▸ Exercise instructions: Skip the pictures and restate, word for word, the lines from the one containing "Log-frequency spectrogram of an audio clip." to the end of the data below.
** Material provided follows **
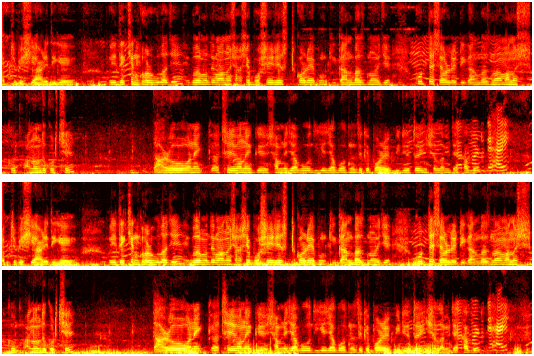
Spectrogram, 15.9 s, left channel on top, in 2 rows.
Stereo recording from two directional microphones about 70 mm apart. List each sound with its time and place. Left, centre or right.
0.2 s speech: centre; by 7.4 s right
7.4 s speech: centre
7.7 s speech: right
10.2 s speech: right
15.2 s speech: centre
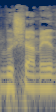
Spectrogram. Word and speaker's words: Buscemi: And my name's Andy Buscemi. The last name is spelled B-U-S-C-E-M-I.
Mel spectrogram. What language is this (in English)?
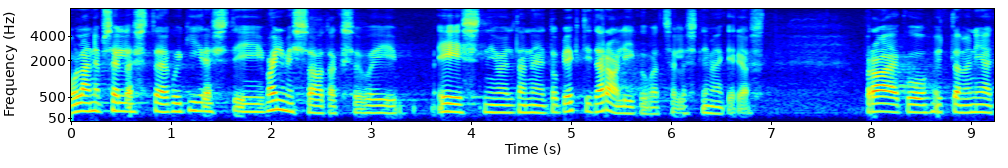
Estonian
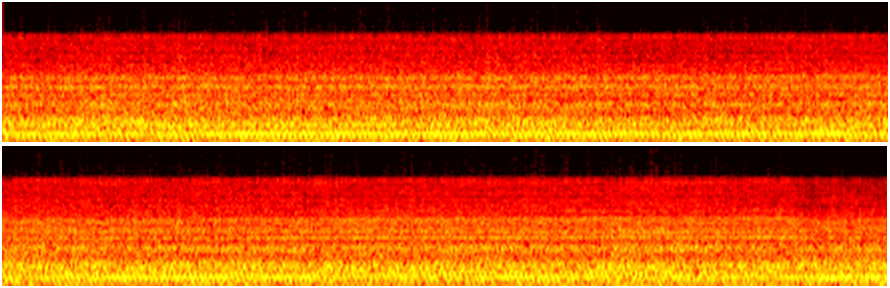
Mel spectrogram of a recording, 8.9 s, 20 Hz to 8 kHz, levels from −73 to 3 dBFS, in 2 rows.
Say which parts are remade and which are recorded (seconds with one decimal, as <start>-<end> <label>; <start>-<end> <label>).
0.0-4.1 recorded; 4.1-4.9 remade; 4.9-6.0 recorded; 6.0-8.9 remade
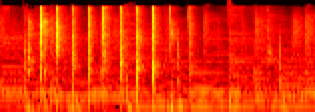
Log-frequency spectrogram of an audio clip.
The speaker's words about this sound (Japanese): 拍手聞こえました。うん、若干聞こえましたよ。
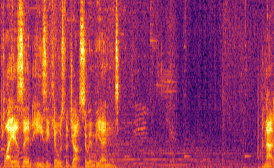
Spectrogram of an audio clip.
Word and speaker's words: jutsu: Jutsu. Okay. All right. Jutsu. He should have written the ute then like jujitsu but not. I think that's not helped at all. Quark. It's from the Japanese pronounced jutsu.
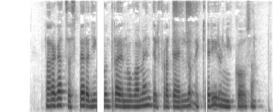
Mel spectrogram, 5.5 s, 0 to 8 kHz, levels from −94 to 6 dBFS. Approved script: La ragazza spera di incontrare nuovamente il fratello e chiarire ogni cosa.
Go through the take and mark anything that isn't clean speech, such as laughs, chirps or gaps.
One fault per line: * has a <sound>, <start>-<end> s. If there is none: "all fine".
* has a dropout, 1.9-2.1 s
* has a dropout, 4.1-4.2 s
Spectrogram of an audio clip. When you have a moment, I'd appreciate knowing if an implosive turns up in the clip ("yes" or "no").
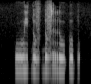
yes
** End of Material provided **
▸ Task answer:
Log-frequency spectrogram of an audio clip.
The speaker's words about this sound (Japanese): 拍手聞こえました。うん、若干聞こえましたよ。
Spectrogram of an audio clip.
Word and speaker's words: jutsu: Jutsu. Okay. All right. Jutsu. He should have written the ute then like jujitsu but not. I think that's not helped at all. Quark. It's from the Japanese pronounced jutsu.
Mel spectrogram, 5.5 s, 0 to 8 kHz, levels from −94 to 6 dBFS. Approved script: La ragazza spera di incontrare nuovamente il fratello e chiarire ogni cosa.
Go through the take and mark anything that isn't clean speech, such as laughs, chirps or gaps.
One fault per line: * has a <sound>, <start>-<end> s. If there is none: "all fine".
* has a dropout, 1.9-2.1 s
* has a dropout, 4.1-4.2 s
Spectrogram of an audio clip. When you have a moment, I'd appreciate knowing if an implosive turns up in the clip ("yes" or "no").
yes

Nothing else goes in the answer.